[Opening EXTRACTED MATERIAL section]

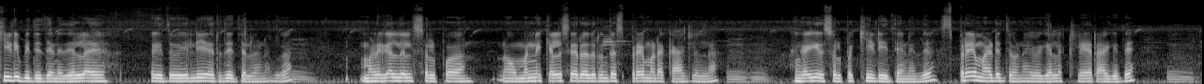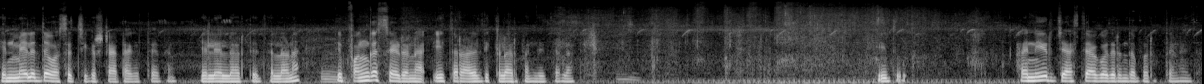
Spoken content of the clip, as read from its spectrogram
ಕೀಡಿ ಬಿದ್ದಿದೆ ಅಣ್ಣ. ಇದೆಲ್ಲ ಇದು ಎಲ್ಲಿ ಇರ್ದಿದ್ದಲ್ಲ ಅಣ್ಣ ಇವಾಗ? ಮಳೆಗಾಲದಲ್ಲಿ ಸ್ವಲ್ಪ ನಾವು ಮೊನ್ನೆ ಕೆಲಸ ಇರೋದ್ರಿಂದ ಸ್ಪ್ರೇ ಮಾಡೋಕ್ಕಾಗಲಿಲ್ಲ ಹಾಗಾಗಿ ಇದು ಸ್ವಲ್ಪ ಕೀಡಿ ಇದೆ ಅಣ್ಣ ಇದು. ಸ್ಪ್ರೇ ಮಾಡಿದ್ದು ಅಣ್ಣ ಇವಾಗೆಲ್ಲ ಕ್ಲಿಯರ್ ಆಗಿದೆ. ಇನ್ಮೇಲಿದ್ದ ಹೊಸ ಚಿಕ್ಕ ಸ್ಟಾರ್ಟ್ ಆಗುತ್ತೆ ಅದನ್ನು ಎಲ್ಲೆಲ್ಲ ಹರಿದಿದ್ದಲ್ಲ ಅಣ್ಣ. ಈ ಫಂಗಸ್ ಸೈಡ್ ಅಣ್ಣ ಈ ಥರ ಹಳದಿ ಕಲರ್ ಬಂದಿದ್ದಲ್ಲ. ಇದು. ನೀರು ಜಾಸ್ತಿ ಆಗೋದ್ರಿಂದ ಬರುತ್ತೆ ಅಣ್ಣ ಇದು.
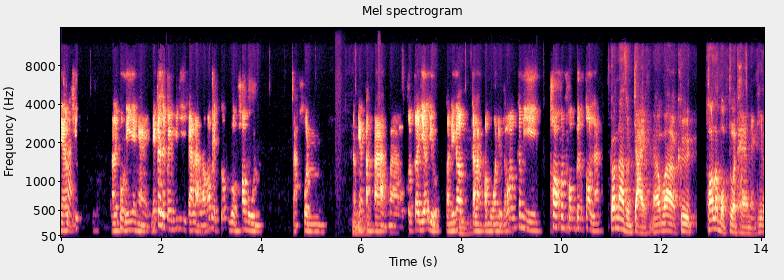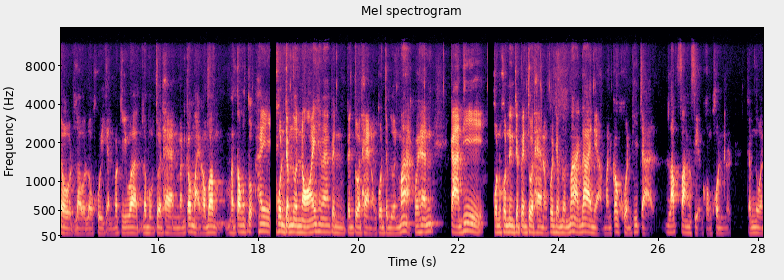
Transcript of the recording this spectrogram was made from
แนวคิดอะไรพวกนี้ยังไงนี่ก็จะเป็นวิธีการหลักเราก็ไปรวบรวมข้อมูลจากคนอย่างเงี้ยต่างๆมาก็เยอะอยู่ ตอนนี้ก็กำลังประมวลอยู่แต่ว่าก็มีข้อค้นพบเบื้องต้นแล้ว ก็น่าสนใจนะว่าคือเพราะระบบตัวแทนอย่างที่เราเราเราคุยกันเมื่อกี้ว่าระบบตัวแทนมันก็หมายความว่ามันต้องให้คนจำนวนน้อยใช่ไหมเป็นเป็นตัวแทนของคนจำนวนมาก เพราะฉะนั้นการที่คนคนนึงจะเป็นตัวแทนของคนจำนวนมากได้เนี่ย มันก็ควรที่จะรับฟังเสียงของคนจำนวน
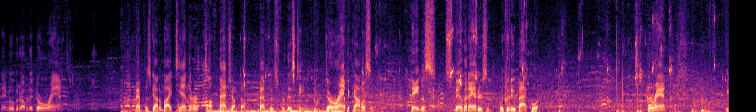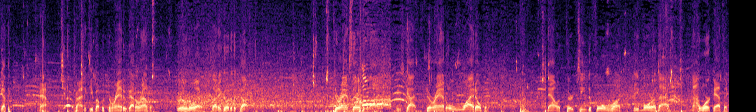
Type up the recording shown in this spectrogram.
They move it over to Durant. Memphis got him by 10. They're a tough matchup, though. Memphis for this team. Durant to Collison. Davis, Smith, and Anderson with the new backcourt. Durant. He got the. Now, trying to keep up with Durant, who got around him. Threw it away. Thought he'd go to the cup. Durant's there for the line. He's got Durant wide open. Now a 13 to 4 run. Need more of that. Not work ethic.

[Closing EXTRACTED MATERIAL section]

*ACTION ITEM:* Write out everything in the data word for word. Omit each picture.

*ANSWER SPACE:*
Spoken content of the clip, as read from its spectrogram
ಕೀಡಿ ಬಿದ್ದಿದೆ ಅಣ್ಣ. ಇದೆಲ್ಲ ಇದು ಎಲ್ಲಿ ಇರ್ದಿದ್ದಲ್ಲ ಅಣ್ಣ ಇವಾಗ? ಮಳೆಗಾಲದಲ್ಲಿ ಸ್ವಲ್ಪ ನಾವು ಮೊನ್ನೆ ಕೆಲಸ ಇರೋದ್ರಿಂದ ಸ್ಪ್ರೇ ಮಾಡೋಕ್ಕಾಗಲಿಲ್ಲ ಹಾಗಾಗಿ ಇದು ಸ್ವಲ್ಪ ಕೀಡಿ ಇದೆ ಅಣ್ಣ ಇದು. ಸ್ಪ್ರೇ ಮಾಡಿದ್ದು ಅಣ್ಣ ಇವಾಗೆಲ್ಲ ಕ್ಲಿಯರ್ ಆಗಿದೆ. ಇನ್ಮೇಲಿದ್ದ ಹೊಸ ಚಿಕ್ಕ ಸ್ಟಾರ್ಟ್ ಆಗುತ್ತೆ ಅದನ್ನು ಎಲ್ಲೆಲ್ಲ ಹರಿದಿದ್ದಲ್ಲ ಅಣ್ಣ. ಈ ಫಂಗಸ್ ಸೈಡ್ ಅಣ್ಣ ಈ ಥರ ಹಳದಿ ಕಲರ್ ಬಂದಿದ್ದಲ್ಲ. ಇದು. ನೀರು ಜಾಸ್ತಿ ಆಗೋದ್ರಿಂದ ಬರುತ್ತೆ ಅಣ್ಣ ಇದು.
Transcript of the recording this spectrogram was made from
แนวคิดอะไรพวกนี้ยังไงนี่ก็จะเป็นวิธีการหลักเราก็ไปรวบรวมข้อมูลจากคนอย่างเงี้ยต่างๆมาก็เยอะอยู่ ตอนนี้ก็กำลังประมวลอยู่แต่ว่าก็มีข้อค้นพบเบื้องต้นแล้ว ก็น่าสนใจนะว่าคือเพราะระบบตัวแทนอย่างที่เราเราเราคุยกันเมื่อกี้ว่าระบบตัวแทนมันก็หมายความว่ามันต้องให้คนจำนวนน้อยใช่ไหมเป็นเป็นตัวแทนของคนจำนวนมาก เพราะฉะนั้นการที่คนคนนึงจะเป็นตัวแทนของคนจำนวนมากได้เนี่ย มันก็ควรที่จะรับฟังเสียงของคนจำนวน
Type up the recording shown in this spectrogram.
They move it over to Durant. Memphis got him by 10. They're a tough matchup, though. Memphis for this team. Durant to Collison. Davis, Smith, and Anderson with the new backcourt. Durant. He got the. Now, trying to keep up with Durant, who got around him. Threw it away. Thought he'd go to the cup. Durant's there for the line. He's got Durant wide open. Now a 13 to 4 run. Need more of that. Not work ethic.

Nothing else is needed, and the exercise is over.